* _WORK TO BE COMPLETED_
Your task is to restate word for word the lines in the material below, from the one with "Log-frequency spectrogram, 7.8" up to and including the one with "Fill in from spectrogram". Do not carry over the pictures.
── SUPPLIED RECORDS ──
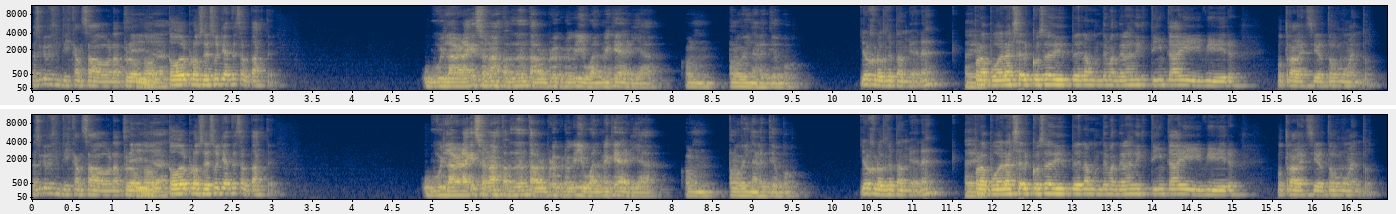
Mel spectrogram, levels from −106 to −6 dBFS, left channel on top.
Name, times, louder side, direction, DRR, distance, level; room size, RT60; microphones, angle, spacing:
voice 1, 0.0-2.9 10.4-11.3 11.8-15.1 15.6-16.7, right 1 dB, 5° right, 2 dB, 0.5 m, -27 dB
voice 2, 1.2-1.7 4.9-7.8 8.2-8.5 8.7-9.5 11.6-11.9, right 2 dB, 70° right, 0 dB, 1.5 m, -29 dB
6.5 x 3.0 x 2.4 m, 0.43 s
head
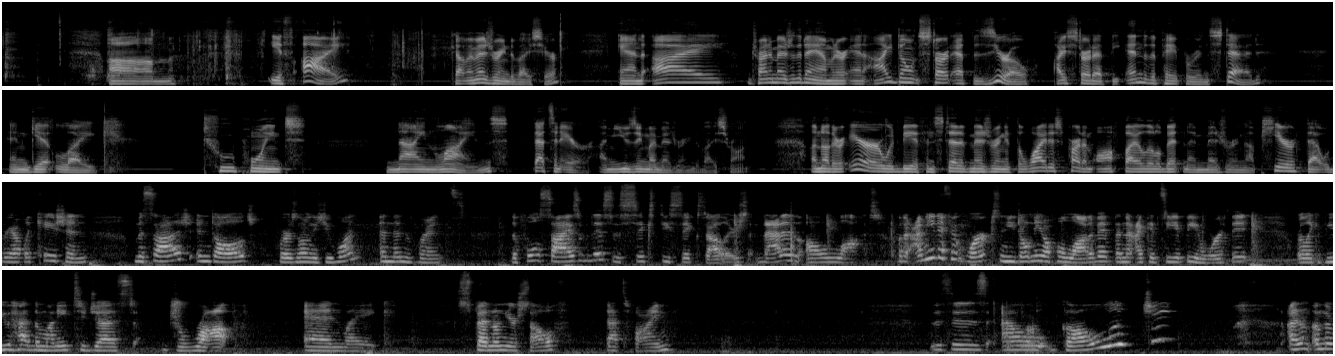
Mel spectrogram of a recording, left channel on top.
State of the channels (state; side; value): different; both; correlation 0.00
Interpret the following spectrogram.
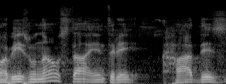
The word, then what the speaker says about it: Hades: colocar e no novo Hades ou como o H em português não se pronuncia Nós escrevemos com H mas acabamos assim engolindo e sai Ades mas escreve com h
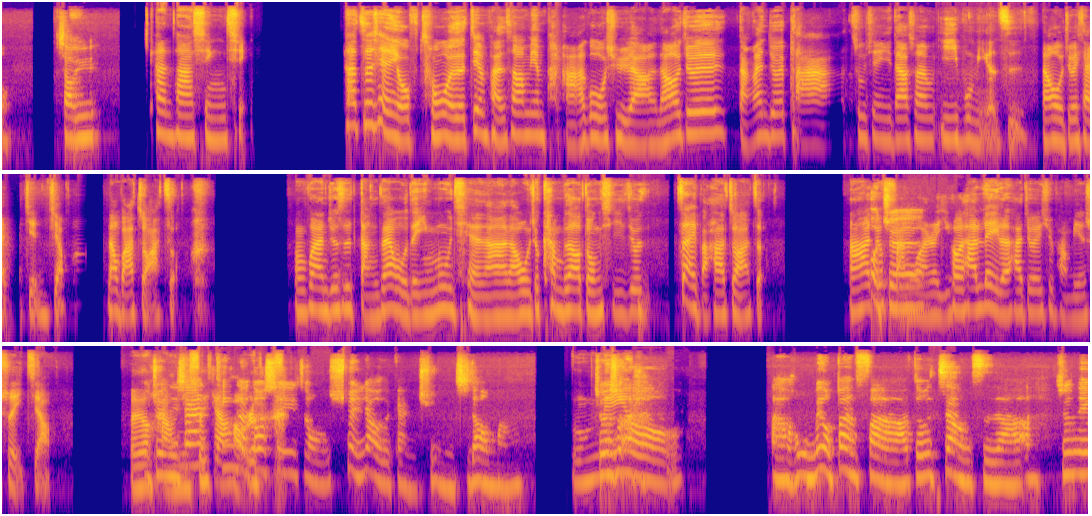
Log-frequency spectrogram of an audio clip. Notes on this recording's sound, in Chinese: 因疫情影響，本集藉由遠端通訊軟體錄製而成，錄音品質稍有影響，還請見諒。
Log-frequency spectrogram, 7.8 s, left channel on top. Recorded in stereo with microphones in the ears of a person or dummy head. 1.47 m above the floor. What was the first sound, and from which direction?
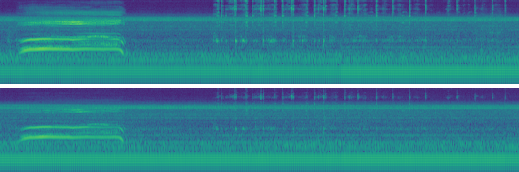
A scream, 55° left (ahead or behind).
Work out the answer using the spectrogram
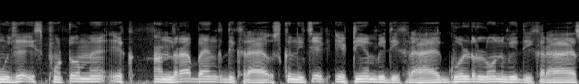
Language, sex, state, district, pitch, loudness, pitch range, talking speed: Hindi, male, Bihar, Sitamarhi, 115 Hz, -12 LUFS, 105-125 Hz, 250 wpm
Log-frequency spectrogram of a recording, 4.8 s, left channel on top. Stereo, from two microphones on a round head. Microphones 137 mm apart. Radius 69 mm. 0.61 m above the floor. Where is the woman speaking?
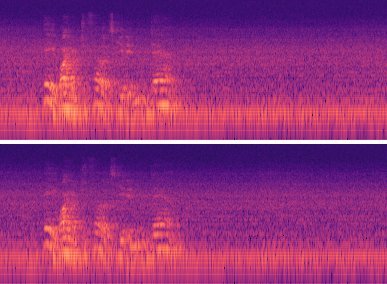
20° left (ahead or behind), 3 m; by 2.2 s 40° left (ahead or behind), 4 m.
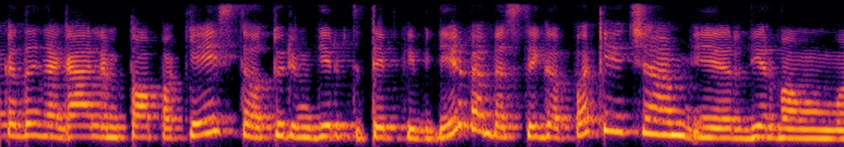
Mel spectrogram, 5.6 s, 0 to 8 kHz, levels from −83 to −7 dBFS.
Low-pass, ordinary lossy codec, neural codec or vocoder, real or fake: 7.2 kHz; AAC, 48 kbps; none; real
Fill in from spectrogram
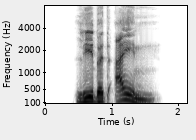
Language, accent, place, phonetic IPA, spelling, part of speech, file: German, Germany, Berlin, [ˌleːbət ˈaɪ̯n], lebet ein, verb, De-lebet ein.ogg
- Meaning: second-person plural subjunctive I of einleben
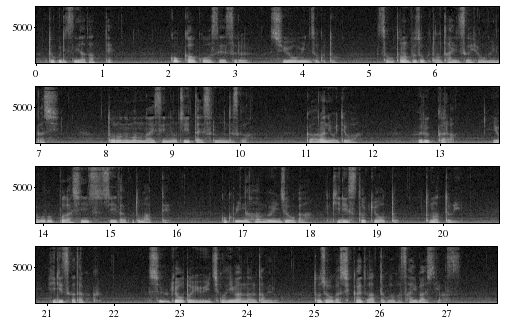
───
* _RESPONSE TO THIS TASK_
Log-frequency spectrogram, 7.8 s, left channel on top. Recorded in stereo with microphones in the ears of a person or dummy head. 1.47 m above the floor. What was the first sound, and from which direction?
A scream, 55° left (ahead or behind).
Work out the answer using the spectrogram
Language, sex, state, district, pitch, loudness, pitch range, talking speed: Hindi, male, Bihar, Sitamarhi, 115 Hz, -12 LUFS, 105-125 Hz, 250 wpm
Log-frequency spectrogram of a recording, 4.8 s, left channel on top. Stereo, from two microphones on a round head. Microphones 137 mm apart. Radius 69 mm. 0.61 m above the floor. Where is the woman speaking?
20° left (ahead or behind), 3 m; by 2.2 s 40° left (ahead or behind), 4 m.
Mel spectrogram, 5.6 s, 0 to 8 kHz, levels from −83 to −7 dBFS.
Low-pass, ordinary lossy codec, neural codec or vocoder, real or fake: 7.2 kHz; AAC, 48 kbps; none; real
Fill in from spectrogram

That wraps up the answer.